    If the negative is a neutral, and the positive wire goes from -28 to +28, that would have a lower power output than if the negative is also capable of switching between -28 and +28. I'm hesitant to conclude that the black wire could ever have a positive bias though, because the speakers are made by the same company as the amplifier and they have capacitors on them that have a designated negative side.

    This is why I wanted an oscilloscope!!! I just couldn't justify it haha. You know what, I'm going to go grab a diode and try to measure a DC voltage from the negative terminal to the chassis ground while playing music.

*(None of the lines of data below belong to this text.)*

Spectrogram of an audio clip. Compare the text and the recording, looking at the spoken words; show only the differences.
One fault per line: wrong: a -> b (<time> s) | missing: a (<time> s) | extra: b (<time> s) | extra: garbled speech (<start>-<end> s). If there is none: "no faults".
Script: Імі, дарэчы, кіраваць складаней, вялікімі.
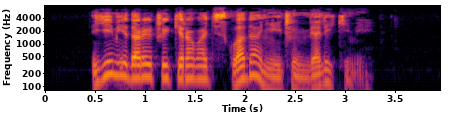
extra: чым (2.4 s)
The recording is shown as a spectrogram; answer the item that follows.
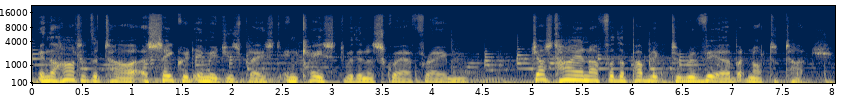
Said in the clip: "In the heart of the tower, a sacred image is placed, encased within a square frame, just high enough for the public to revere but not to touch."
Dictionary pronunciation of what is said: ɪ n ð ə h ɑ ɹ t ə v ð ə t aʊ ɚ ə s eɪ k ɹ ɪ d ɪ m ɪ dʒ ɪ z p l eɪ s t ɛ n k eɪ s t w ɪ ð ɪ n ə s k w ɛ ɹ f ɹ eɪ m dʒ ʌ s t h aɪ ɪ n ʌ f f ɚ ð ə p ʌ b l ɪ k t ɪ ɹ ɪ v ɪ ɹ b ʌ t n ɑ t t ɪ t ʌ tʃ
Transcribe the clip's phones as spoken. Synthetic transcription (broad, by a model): ɪ n ð ə h ɑ ɹ t ə v ð ə t aʊ ɚ ə s eɪ k ɹ ɪ d ɪ m ɪ dʒ ɪ z p l eɪ s t ɛ n k eɪ s t w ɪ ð ɪ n ə s k w ɛ ɹ f ɹ eɪ m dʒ ʌ s t h aɪ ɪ n ʌ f f ɚ ð ə p ʌ b l ɪ k t ɪ ɹ ɪ v ɪ ɹ b ʌ t n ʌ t t ɪ t ʌ tʃ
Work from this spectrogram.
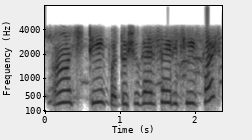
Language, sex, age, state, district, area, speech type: Kashmiri, female, 18-30, Jammu and Kashmir, Ganderbal, rural, conversation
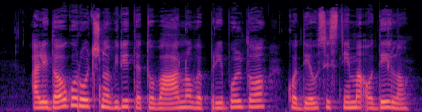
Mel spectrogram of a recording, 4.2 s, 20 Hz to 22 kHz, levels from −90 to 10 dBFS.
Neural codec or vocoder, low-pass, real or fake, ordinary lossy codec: none; 19.8 kHz; real; MP3, 96 kbps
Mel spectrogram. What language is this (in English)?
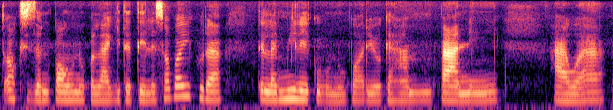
Nepali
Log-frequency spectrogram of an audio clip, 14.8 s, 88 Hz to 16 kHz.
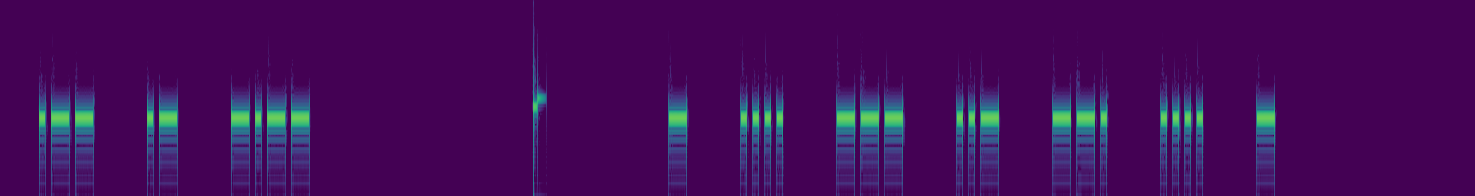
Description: Morse code, heard as a keyed tone, about 20 wpm, spaced as for 11 wpm, 700 Hz. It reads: WAY THOUGHT
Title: 3x Character Spacing - Top 300 Words - 20wpm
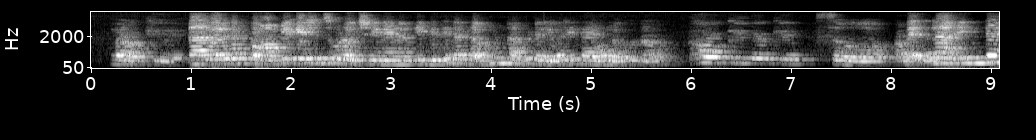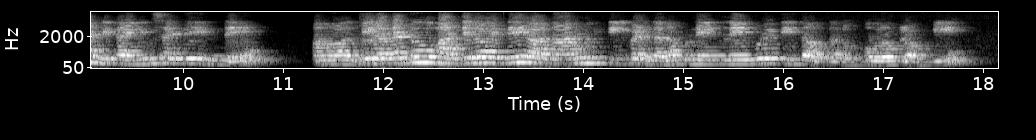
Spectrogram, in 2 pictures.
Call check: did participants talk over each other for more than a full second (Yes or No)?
No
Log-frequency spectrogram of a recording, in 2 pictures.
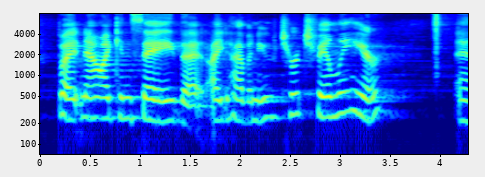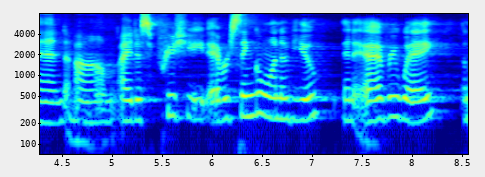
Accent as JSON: {"language": "English", "region": "Pennsylvania", "country": "United States", "moved": "as an adult", "said": "we're originally from Pennsylvania, we've only been here 2.5 years"}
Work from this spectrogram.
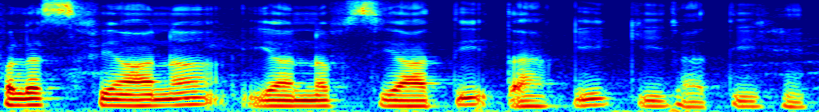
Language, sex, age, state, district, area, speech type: Urdu, male, 18-30, Bihar, Gaya, rural, spontaneous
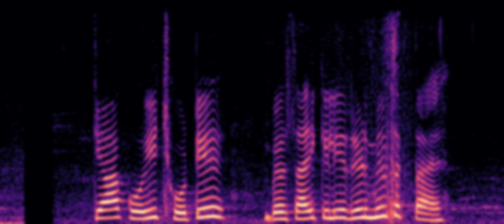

Give me 20 minutes.
     
  18. roweder

    Thread Starter New Member

    Feb 2, 2017
    28
    0
  19. roweder

    Thread Starter New Member

    Feb 2, 2017
    28
    0
    Oh, I should mention, thank you for finding switches for me!

    Unfortunately last night I ordered the DPDT switches I posted a link to. I chose ones with solder tabs instead of screw tabs, and I think that 4 DPDT switches will be a little easier to solder than 2 4PDT switches.
     
  20. Tonyr1084

    Distinguished Member

    Sep 24, 2015
    3,223
    822
    You don't need four of them. My illustration can be considered 4 SPDT (single pole) or 2 DPDT (double pole) [double throw] switches. The problem with having four switches is that you can switch them in the wrong order and end up shorting two outputs together. That's why I'd opt for a 4PDT switch. Screw terminals allow for you to create the wire termination and then install it without having to apply heat to anything. OR perhaps you can find a 4PDT switch with spade lugs (lugs like what are most likely on your speakers).

    Even having two DPDT switches you still run the risk of not switching things at the right time. Unless you plan on turning both amps off before you select which amp plays to the speakers.

    And there's one more concern I have regarding the amp that is NOT connected to the speakers - isn't it hard on an amp when it has no load on it? This I don't know - I raise this question so that someone with more experience can answer it.
     
Loading...